One wonders if maybe it would be in Oprah’s best interest to invest in her own memoir research department. Angel at the Fence the Holocaust memoir championed by Oprah and strongly defended by its publisher and agent has been canceled after the author admitted he’d lied about parts of his story.
In the memoir the author claimed he had met his wife of 50 years while imprisoned in a Nazi concentration camp, corresponding with her through the fence of the camp, only to reconnect with her some years later on a blind date. The claim was disputed by a number of Holocaust historians who said it would have been an impossibility “pointing out that, among other things, the layout of the camp would have prevented the pair from meeting at a fence.” Over the weekend the author, Herman Rosenblat, admitted he had fabricated the love story and the publisher Berkley Books, an imprint of Penguin, canceled the book, due to be published in February.
No one at Berkley questioned the central truth of Mr. Rosenblat’s story until last week, said Andrea Hurst, his agent. Neither Leslie Gelbman, president and publisher of Berkley, nor Natalee Rosenstein, Mr. Rosenblat’s editor at Berkley, returned calls or e-mail messages seeking comment. Craig Burke, director of publicity for Berkley, declined to elaborate beyond the company’s brief statement announcing the cancellation of the book. In an e-mail message, a spokesman for Ms. Winfrey also declined to comment.
In a telephone interview Sunday, Ms. Hurst, who sold the book to Berkley for less than $50,000, said she always believed the essential truth of Mr. Rosenblat’s tale until last week. “I believed the teller,” Ms. Hurst said. “He was in so many magazines and books and on Oprah. It did not seem like it would not be true.” On Sunday, Ms. Hurst said that she was reviewing her legal options because “I’ve yet to see what kind of repercussions could come from this, and I was lied to.”

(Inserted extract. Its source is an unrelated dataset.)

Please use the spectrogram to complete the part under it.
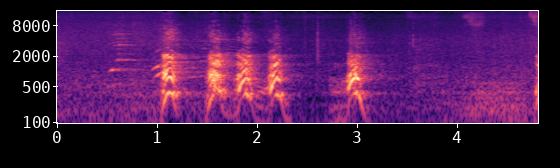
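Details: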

Despite all this, and considering a movie is still in the works based on the book and that the book was scheduled to be published in February, one wonders whether the “memoir” will still see bookstore shelves in some manner. Considering how badly the industry is struggling and how much publicity this title has incurred it’s not hard to imagine someone repackaging it with some sort of author’s note, and directing it to the fiction section.